*** Opening of Data supplied ***

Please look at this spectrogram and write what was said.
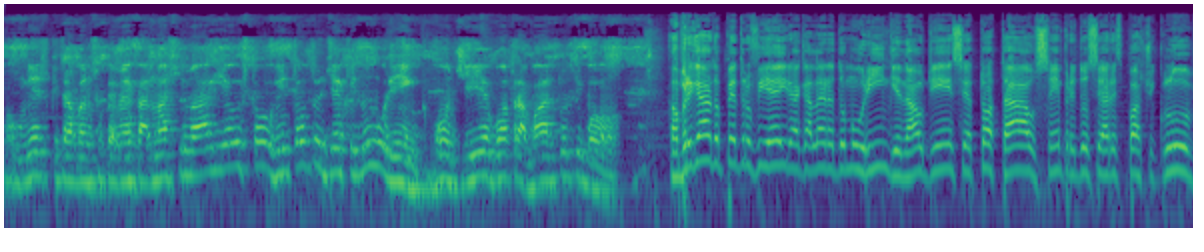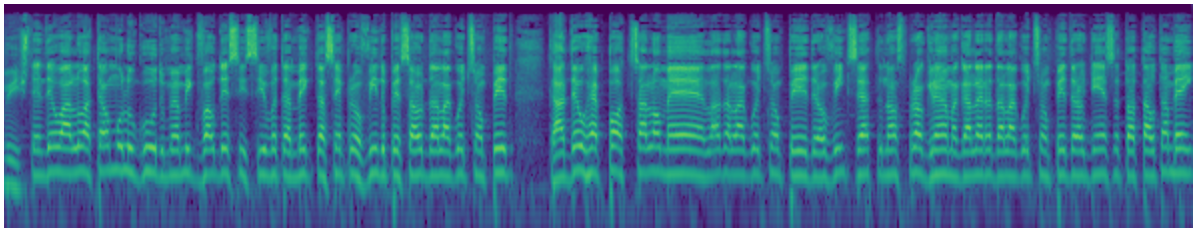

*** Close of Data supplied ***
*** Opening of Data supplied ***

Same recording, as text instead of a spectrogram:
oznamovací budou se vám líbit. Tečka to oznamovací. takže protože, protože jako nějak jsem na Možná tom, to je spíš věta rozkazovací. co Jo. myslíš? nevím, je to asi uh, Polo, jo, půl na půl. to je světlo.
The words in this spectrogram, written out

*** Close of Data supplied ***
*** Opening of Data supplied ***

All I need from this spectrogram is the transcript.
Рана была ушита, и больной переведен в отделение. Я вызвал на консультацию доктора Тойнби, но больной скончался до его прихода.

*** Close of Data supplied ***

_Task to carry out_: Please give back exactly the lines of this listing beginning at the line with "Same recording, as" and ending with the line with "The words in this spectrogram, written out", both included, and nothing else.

_Expected answer_:
Same recording, as text instead of a spectrogram:
oznamovací budou se vám líbit. Tečka to oznamovací. takže protože, protože jako nějak jsem na Možná tom, to je spíš věta rozkazovací. co Jo. myslíš? nevím, je to asi uh, Polo, jo, půl na půl. to je světlo.
The words in this spectrogram, written out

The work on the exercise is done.